*Collected data*:
━━━━━━━━

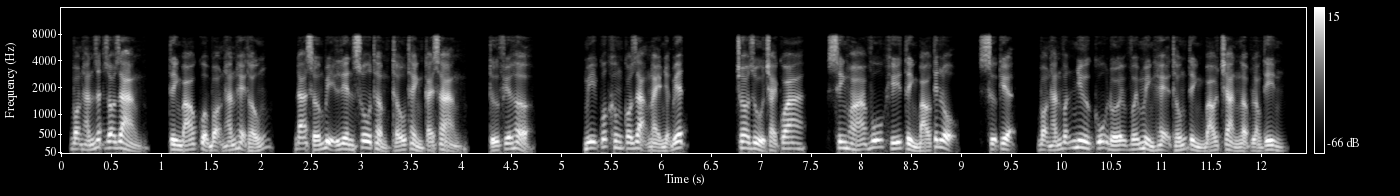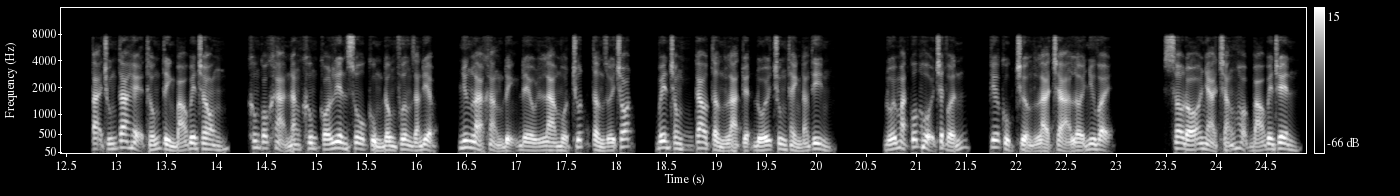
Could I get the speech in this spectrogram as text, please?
Bọn hắn rất rõ ràng, tình báo của bọn hắn hệ thống đã sớm bị liên xô thẩm thấu thành cái sảng, tứ phía hở. Mỹ quốc không có dạng này nhận biết. Cho dù trải qua sinh hóa vũ khí tình báo tiết lộ, sự kiện, bọn hắn vẫn như cũ đối với mình hệ thống tình báo tràn ngập lòng tin. Tại chúng ta hệ thống tình báo bên trong, không có khả năng không có liên xô cùng đông phương gián điệp, nhưng là khẳng định đều là một chút tầng dưới chót, bên trong cao tầng là tuyệt đối trung thành đáng tin đối mặt quốc hội chất vấn kia cục trưởng là trả lời như vậy. Sau đó nhà trắng họp báo bên trên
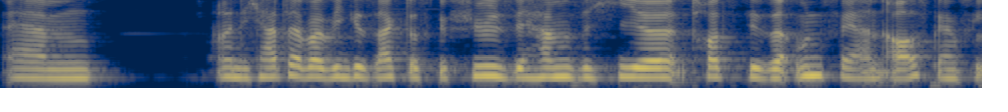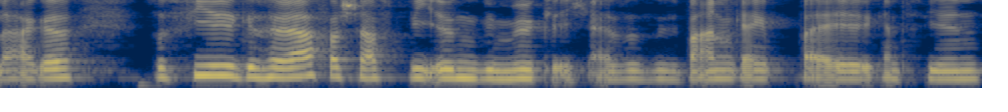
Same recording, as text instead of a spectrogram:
Ähm, und ich hatte aber, wie gesagt, das Gefühl, sie haben sich hier trotz dieser unfairen Ausgangslage so viel Gehör verschafft wie irgendwie möglich. Also sie waren bei ganz vielen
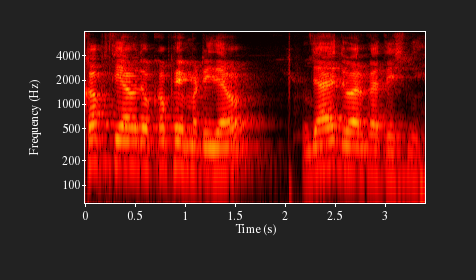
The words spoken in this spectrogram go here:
કફથી આવે તો કફે મટી જાય જય દ્વારકાધીશની.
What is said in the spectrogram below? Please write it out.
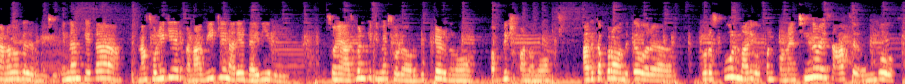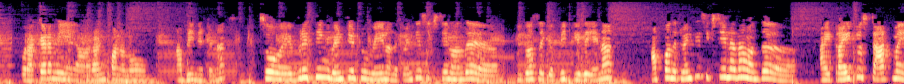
கனவுகள் இருந்துச்சு. என்னன்னு கேட்டா நான் சொல்லிட்டே இருக்கேன் நான் வீட்லயே நிறைய டைரி எழுதுவேன் ஸோ என் ஹஸ்பண்ட் கிட்டயுமே சொல்லுவேன். ஒரு புக் எழுதணும் பப்ளிஷ் பண்ணணும். அதுக்கப்புறம் வந்துட்டு ஒரு ஒரு ஸ்கூல் மாதிரி ஓபன் பண்ணேன். சின்ன வயசு ஆசை ரொம்ப ஒரு அகாடமி ரன் பண்ணணும் அப்படின்னுட்டுனா so everything went to vain அந்த டுவெண்ட்டி சிக்ஸ்டீன் வந்து இட் வாஸ் லைக் பிக் இது. ஏன்னா அப்போ அந்த டுவெண்ட்டி சிக்ஸ்டீன்ல தான் வந்து I try to start my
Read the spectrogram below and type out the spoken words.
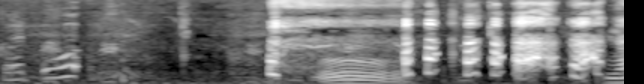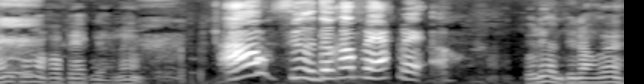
เปิดอู้โอ้ยังเขามาเขาแพ็คแล้วนะเอาซื้อตัวกาแฟกเลยเอาตัวเลื่อนพี่น้องเอ้ย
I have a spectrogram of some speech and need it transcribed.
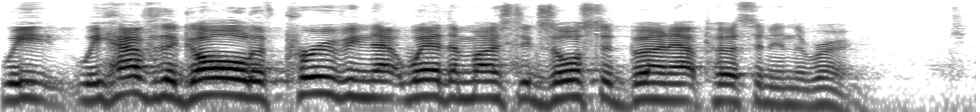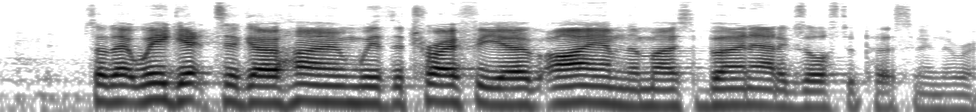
we, we have the goal of proving that we're the most exhausted, burnout person in the room. So that we get to go home with the trophy of, I am the most burnout, exhausted person in the room.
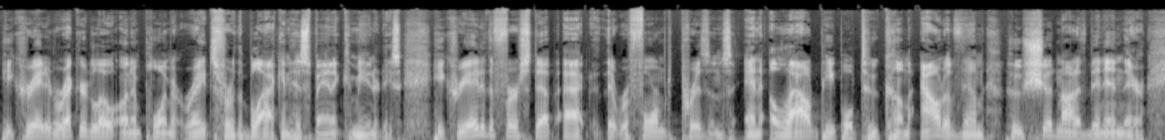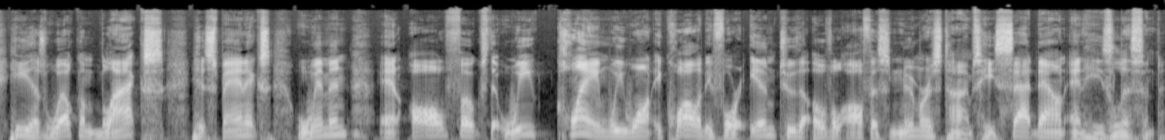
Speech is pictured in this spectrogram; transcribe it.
He created record low unemployment rates for the black and Hispanic communities. He created the First Step Act that reformed prisons and allowed people to come out of them who should not have been in there. He has welcomed blacks, Hispanics, women, and all folks that we claim we want equality for into the Oval Office numerous times. He sat down and he's listened.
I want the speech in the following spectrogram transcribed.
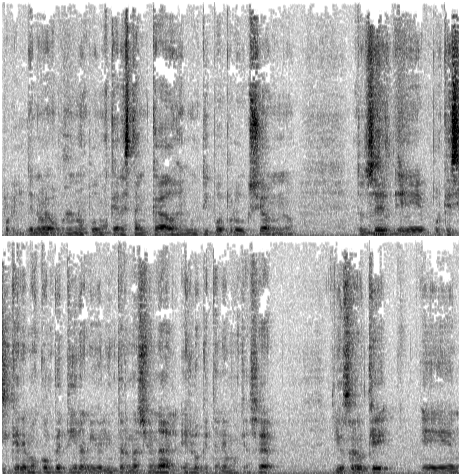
Por, de nuevo, porque no nos podemos quedar estancados en un tipo de producción, ¿no? Entonces, eh, porque si queremos competir a nivel internacional, es lo que tenemos que hacer. Yo Exacto. creo que eh,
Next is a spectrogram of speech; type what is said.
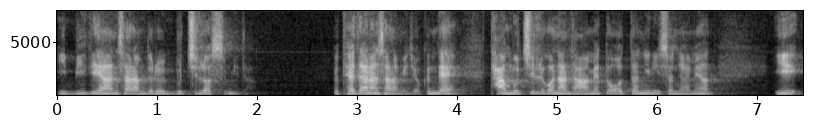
이 미디안 사람들을 무찔렀습니다. 대단한 사람이죠. 근데 다 무찔리고 난 다음에 또 어떤 일이 있었냐면 이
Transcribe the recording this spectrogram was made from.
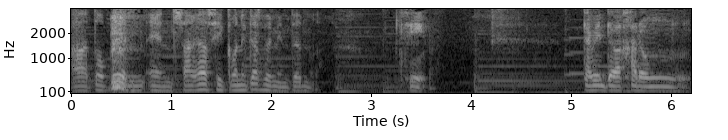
a, a tope en- en sagas icónicas de Nintendo. Sí. También trabajaron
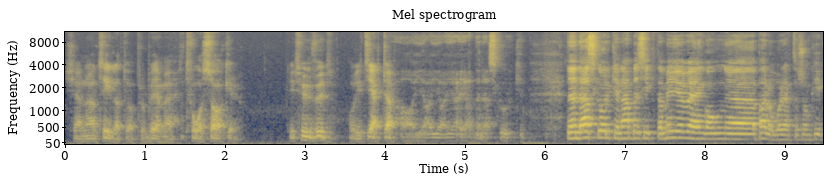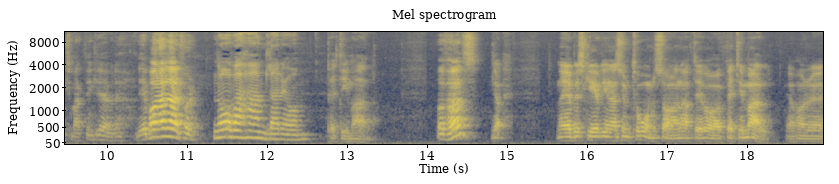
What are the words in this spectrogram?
känner han till att du har problem med två saker. Ditt huvud och ditt hjärta. Ja, ja, ja, ja, den där skurken. Den där skurken, han besiktar mig ju en gång eh, per år eftersom krigsmakten kräver det. Det är bara därför. Nå, vad handlar det om? Petit mal. Vad fanns? Ja. När jag beskrev dina symptom sa han att det var petit mal. Jag har eh,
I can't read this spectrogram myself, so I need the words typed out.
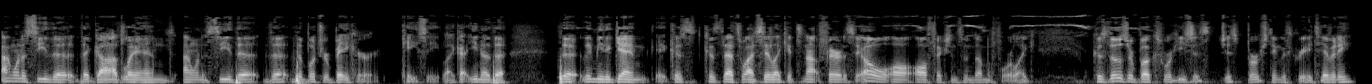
I want to see the, the Godland, I want to see the, the, the Butcher Baker Casey. Like, you know, the, the, I mean, again, cause, cause that's why I say, like, it's not fair to say, oh, all, all fiction's been done before. Like, cause those are books where he's just, just bursting with creativity.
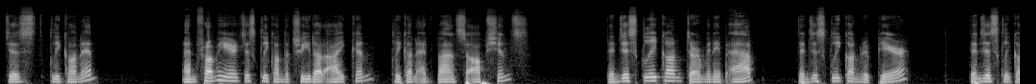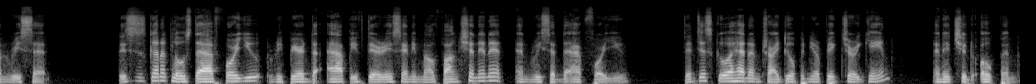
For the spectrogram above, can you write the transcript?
Just click on it. And from here, just click on the three dot icon. Click on advanced options. Then just click on terminate app. Then just click on repair. Then just click on reset. This is gonna close the app for you, repair the app if there is any malfunction in it, and reset the app for you. Then just go ahead and try to open your picture again, and it should open.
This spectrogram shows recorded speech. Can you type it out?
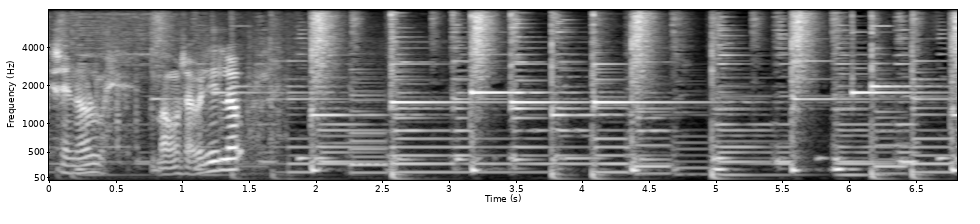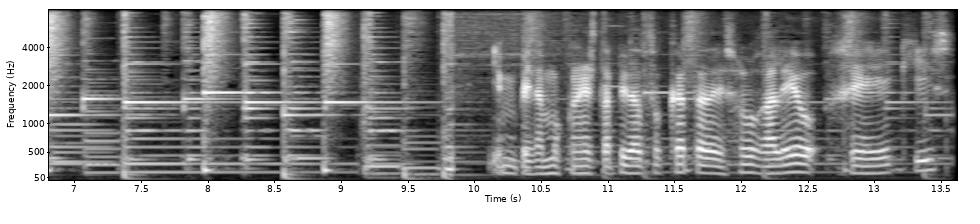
que es enorme. Vamos a abrirlo. Y empezamos con esta pedazo carta de Sol Galeo GX,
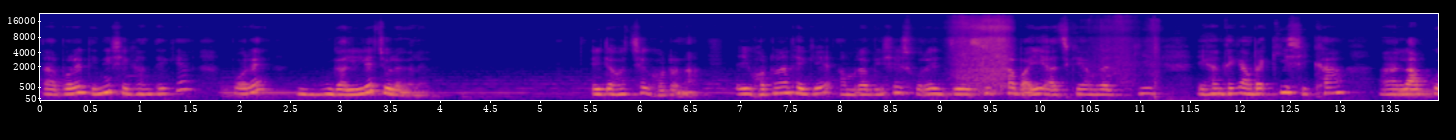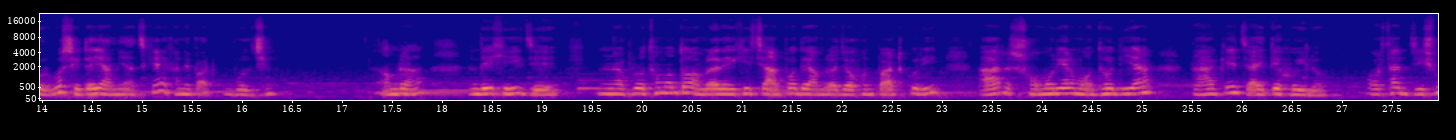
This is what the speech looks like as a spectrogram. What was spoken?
তারপরে তিনি সেখান থেকে পরে গালিলে চলে গেলেন। এইটা হচ্ছে ঘটনা। এই ঘটনা থেকে আমরা বিশেষ করে যে শিক্ষা পাই, আজকে আমরা কি, এখান থেকে আমরা কি শিক্ষা লাভ করব, সেটাই আমি আজকে এখানে পাঠ বলছি। আমরা দেখি যে প্রথমত আমরা দেখি চার পদে আমরা যখন পাঠ করি, আর সমরের মধ্য দিয়া তাহাকে যাইতে হইল। অর্থাৎ যিশু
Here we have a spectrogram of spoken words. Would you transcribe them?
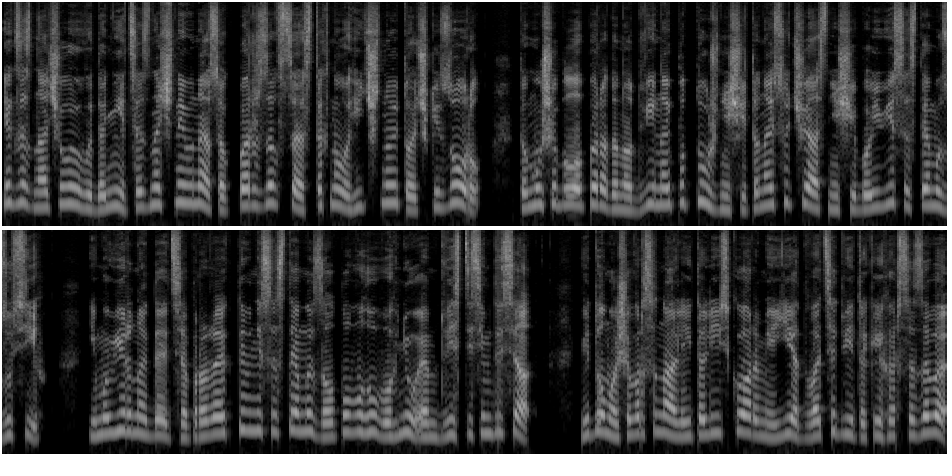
Як зазначили у виданні, це значний внесок, перш за все, з технологічної точки зору, тому що було передано дві найпотужніші та найсучасніші бойові системи з усіх. Ймовірно, йдеться про реактивні системи залпового вогню М270. Відомо, що в арсеналі італійської армії є 22 таких РСЗВ,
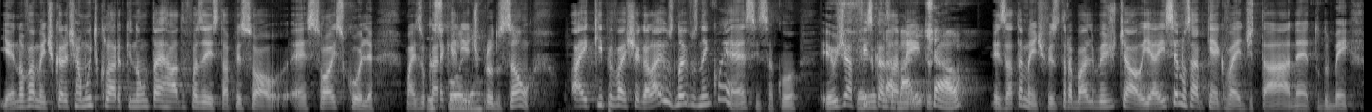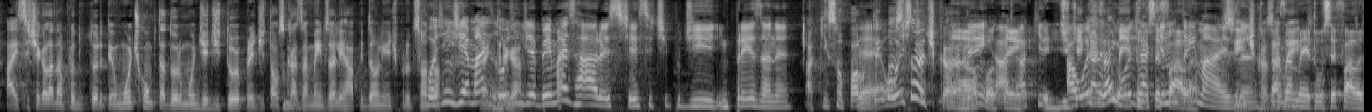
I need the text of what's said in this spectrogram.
E aí, novamente, eu quero deixar muito claro que não tá errado fazer isso, tá, pessoal? É só a escolha. Mas o cara que é Escolha. linha de produção, a equipe vai chegar lá e os noivos nem conhecem, sacou? Eu já Fez fiz o trabalho, casamento. tchau. Exatamente, fez o trabalho, beijo, tchau. E aí você não sabe quem é que vai editar, né? Tudo bem. Aí você chega lá na produtora, tem um monte de computador, um monte de editor pra editar os casamentos ali rapidão, linha de produção. Hoje tal, em dia é mais, hoje em dia é bem mais raro esse, esse tipo de empresa, né? Aqui em São Paulo É, tem hoje- bastante, cara. Não, tem, pô, tem. aqui, De- de ah, hoje, casamento, hoje aqui você não fala. tem mais, Sim, né? de casamento. Casamento, você fala. João.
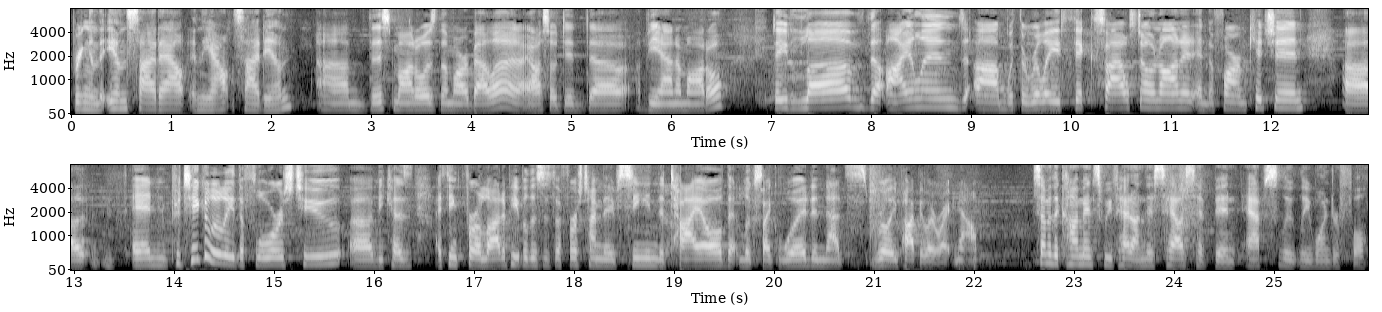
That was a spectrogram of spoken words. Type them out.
bringing the inside out and the outside in. Um, this model is the Marbella. I also did the Vienna model. They love the island um, with the really thick silestone on it and the farm kitchen, uh, and particularly the floors too, uh, because I think for a lot of people this is the first time they've seen the tile that looks like wood, and that's really popular right now. Some of the comments we've had on this house have been absolutely wonderful.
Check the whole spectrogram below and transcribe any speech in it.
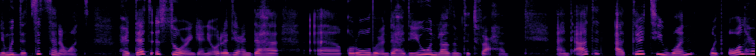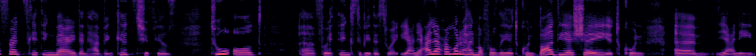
لمدة ست سنوات. Her debt is soaring يعني already عندها قروض وعندها ديون لازم تدفعها. And at, at 31 with all her friends getting married and having kids she feels too old Uh, for things to be this way. يعني على عمرها المفروض هي تكون بادية شيء تكون um, يعني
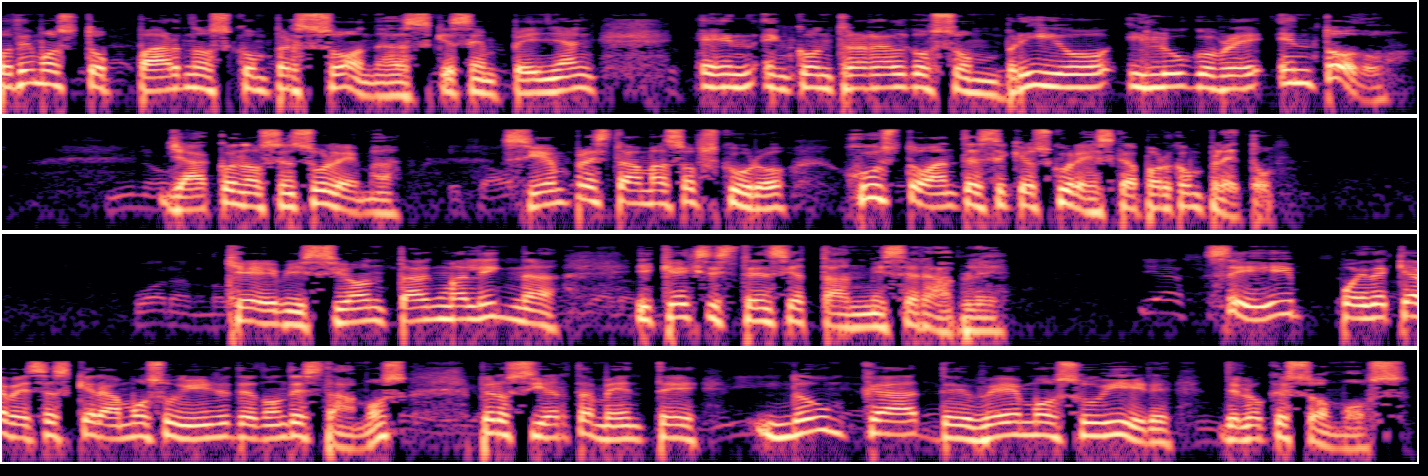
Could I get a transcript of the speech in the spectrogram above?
podemos toparnos con personas que se empeñan en encontrar algo sombrío y lúgubre en todo. Ya conocen su lema, siempre está más oscuro justo antes de que oscurezca por completo. Qué visión tan maligna y qué existencia tan miserable. Sí, puede que a veces queramos huir de donde estamos, pero ciertamente nunca debemos huir de lo que somos.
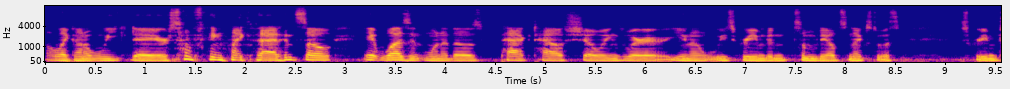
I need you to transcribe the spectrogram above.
like on a weekday or something like that. And so it wasn't one of those packed house showings where, you know, we screamed and somebody else next to us screamed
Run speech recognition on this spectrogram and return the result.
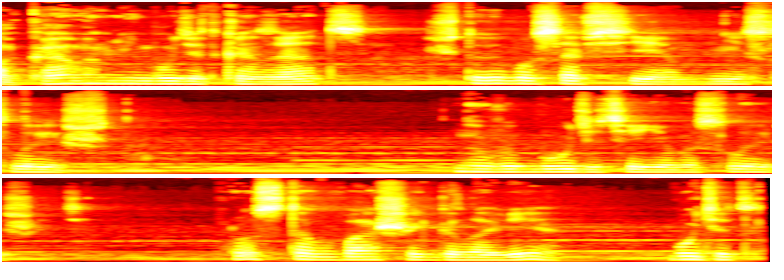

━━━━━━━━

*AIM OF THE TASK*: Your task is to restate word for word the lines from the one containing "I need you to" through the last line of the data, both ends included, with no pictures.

*ANSWER BOX*:
I need you to transcribe the spectrogram above.
like on a weekday or something like that. And so it wasn't one of those packed house showings where, you know, we screamed and somebody else next to us screamed
Run speech recognition on this spectrogram and return the result.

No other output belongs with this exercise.